But--this changed in just the last week. It was a sudden metamorphose and not slow. It just happened--as if March opened a closed door and people rushed through. Yesterday groups of people moved through streets and alleys as one entity. Leaders, waving umbrellas and flags, shepherded followers in and out of museum doors, rushing through places that call for much longer periods of contemplation. Places of God were no longer silent--not out of disrespect but as a natural consequence of an infusion of people. Ponte Vecchio, while not like it will be in another month or so, was no longer ours alone.

This is the season for school groups to come and, hopefully, encourage students to begin a life-long desire to explore and experience life out of their comfort zones. There were many such groups listening to impassioned teachers explain the glories of what they were seeing, stretching necks to see all the way to the top of Palazzo Vecchio's magnificent tower and Giotto's Santa Maria del Fiore's many stepped bell tower--I wonder how many climbed it?

This seems to be the time of year when many people from Asian countries visit Italy--or, at least, Florence. I felt sorry for one couple as I watched them pour over their Japanese/Italian menu dictionary trying to decipher such things as peposo all'imprunetina and straccetti di manzo all'aceto balsamico. It's hard enough when doing so in English--a language with the same alphabet and similar foods; it must be close to impossible with a different alphabet and unfamiliar foods. I did notice that their dictionary included many visuals.
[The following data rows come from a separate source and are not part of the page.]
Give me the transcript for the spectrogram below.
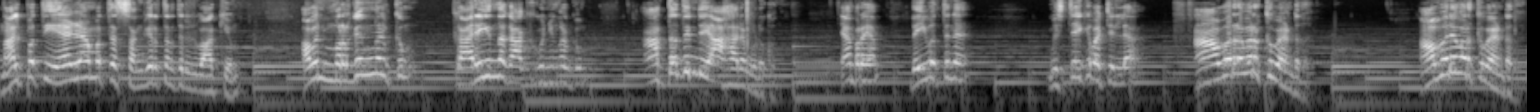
നാൽപ്പത്തി ഏഴാമത്തെ സങ്കീർത്തനത്തിലൊരു വാക്യം അവൻ മൃഗങ്ങൾക്കും കരയുന്ന കാക്ക കുഞ്ഞുങ്ങൾക്കും അതതിന്റെ ആഹാരം കൊടുക്കുന്നു. ഞാൻ പറയാം ദൈവത്തിന് മിസ്റ്റേക്ക് പറ്റില്ല. അവരവർക്ക് വേണ്ടത് അവരവർക്ക് വേണ്ടത്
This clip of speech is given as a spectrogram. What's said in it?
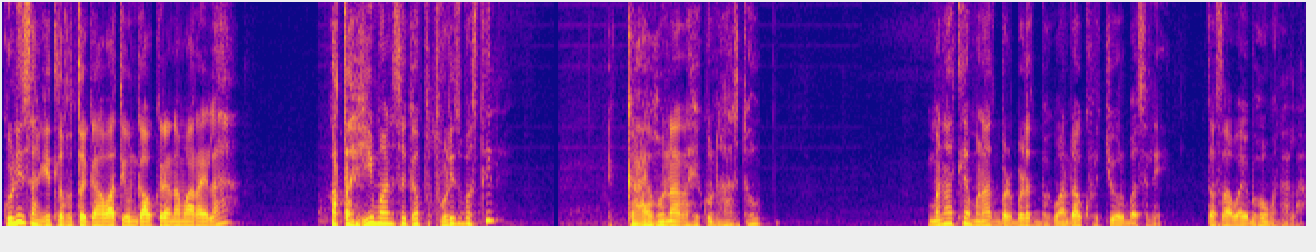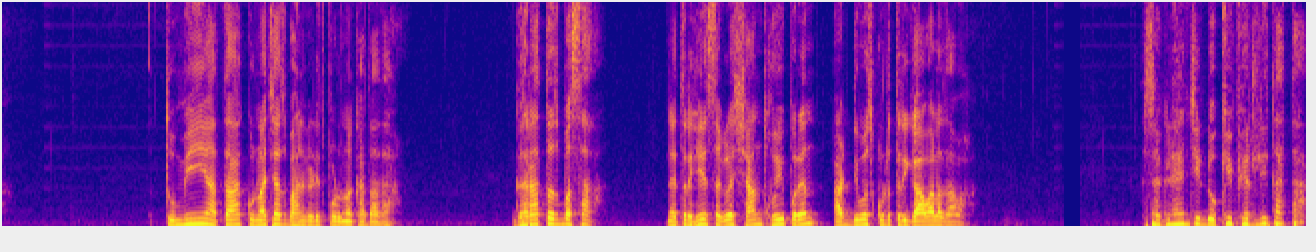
कुणी सांगितलं होतं गावात येऊन गावकऱ्यांना मारायला? आता ही माणसं गप थोडीच बसतील? काय होणार आहे कुणास ठाऊक? मनातल्या मनात बडबडत भगवानराव खुर्चीवर बसले. तसा वैभव म्हणाला तुम्ही आता कुणाच्याच भानगडीत पडू नका दादा. घरातच बसा. नाहीतर हे सगळं शांत होईपर्यंत आठ दिवस कुठंतरी गावाला जावा. सगळ्यांची डोकी फिरलीत आता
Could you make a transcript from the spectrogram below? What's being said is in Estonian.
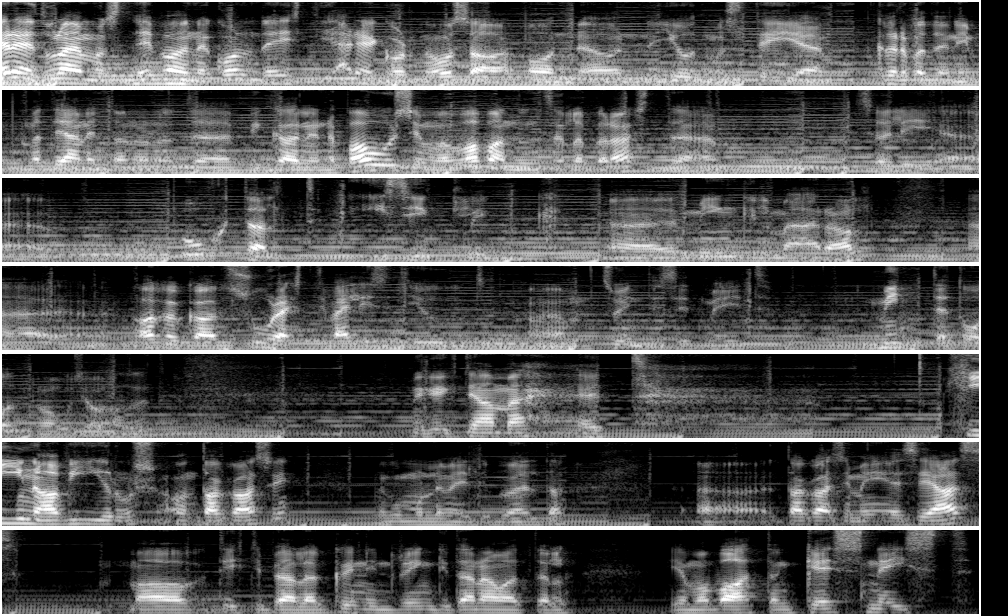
tere tulemast, Ebaõnne kolmteist järjekordne osa on, on jõudmas teie kõrvadeni. ma tean, et on olnud äh, pikaajaline paus ja ma vabandan selle pärast. see oli äh, puhtalt isiklik äh, mingil määral, aga ka suuresti välised jõud sundisid meid mitte tootma uusi osasid. me kõik teame, et Hiina viirus on tagasi, nagu mulle meeldib öelda, tagasi meie seas ma tihtipeale kõnnin ringi tänavatel ja ma vaatan, kes neist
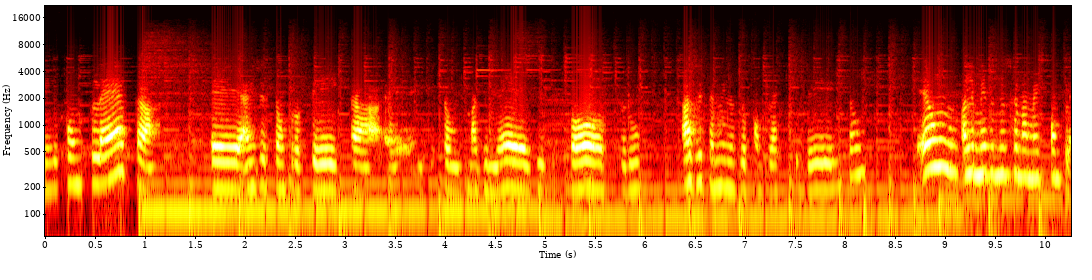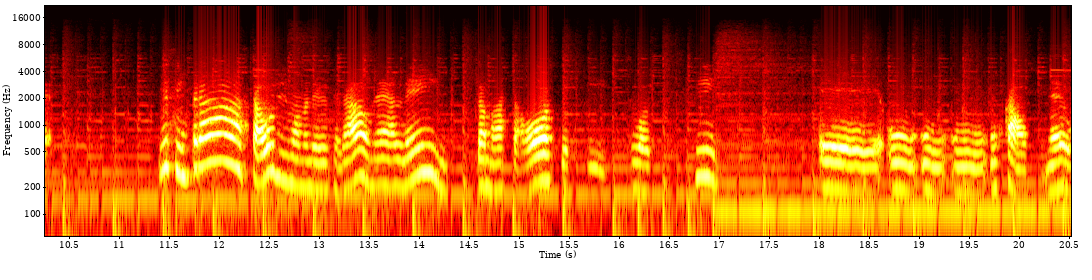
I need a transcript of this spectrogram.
ele completa é, a ingestão proteica, é, ingestão de magnésio, de fósforo, as vitaminas do complexo B. Então, é um alimento nutricionalmente completo. E assim, para a saúde de uma maneira geral, né, além da massa óssea, que lógico que é, o, o, o, o cálcio, né,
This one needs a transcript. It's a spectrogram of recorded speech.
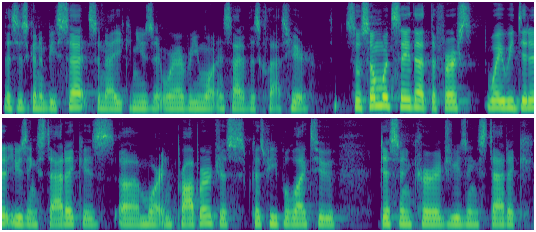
This is going to be set, so now you can use it wherever you want inside of this class here. So some would say that the first way we did it using static is uh, more improper, just because people like to disencourage using static,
Tomorrow we go back in to "The City." We are meeting friends and will go to the just premiered Cézanne Exhibition at Palazzo Strozzi. Because high season has not hit yet, we will buy our tickets when we get there. But--on a weekend or in another couple of weeks, advanced reservations will certainly be as necessary there as they are elsewhere in the city.

I am certain that tomorrow we will find the city even more filled with tourists than it was yesterday. There will be more languages, more flags waving above chattering throngs of lookers. Residents will begin once again to cede their streets and city back to the people of the world and wait to reclaim it when cold sets in and snow falls and the people of the world stay home.

Sadly, our time as residents may be over when the next winter comes for Florence. We will be tourists again when we come back someday. But, this year, as residents, belonging to the place and time, is magical and quite wonderful. I don't want to leave.

Saturday, March 03, 2007

Photo of the Week

Morning Mist from our Window

Today inaugurates a new weekly feature of Casey, Italy and Other Good Stuff, qualifying, I think, as Other Good Stuff.

Like anyone with a digital camera, I take many pictures--most being quite mundane and ordinary, owning entirely too much of my hard drive--but, sometimes there is one that I particularly enjoy--maybe because it reflects something of our life in Tuscany, maybe the photo captures something special, maybe because it is beautiful in my eyes or maybe because it shows something unique and endearing about people and places.

So, each week I will post one picture that captivates me for some reason. I hope that occasionally a picture will strike a chord in someone else. If you find one that speaks to you, feel free to enjoy it on your desktop.

Week of February 25.

Notice the sun spotlighting the two farmhouses as the fog settles in around the hills. I have this as my desktop right now and it is lovely. It was a beautiful moment here. Enjoy.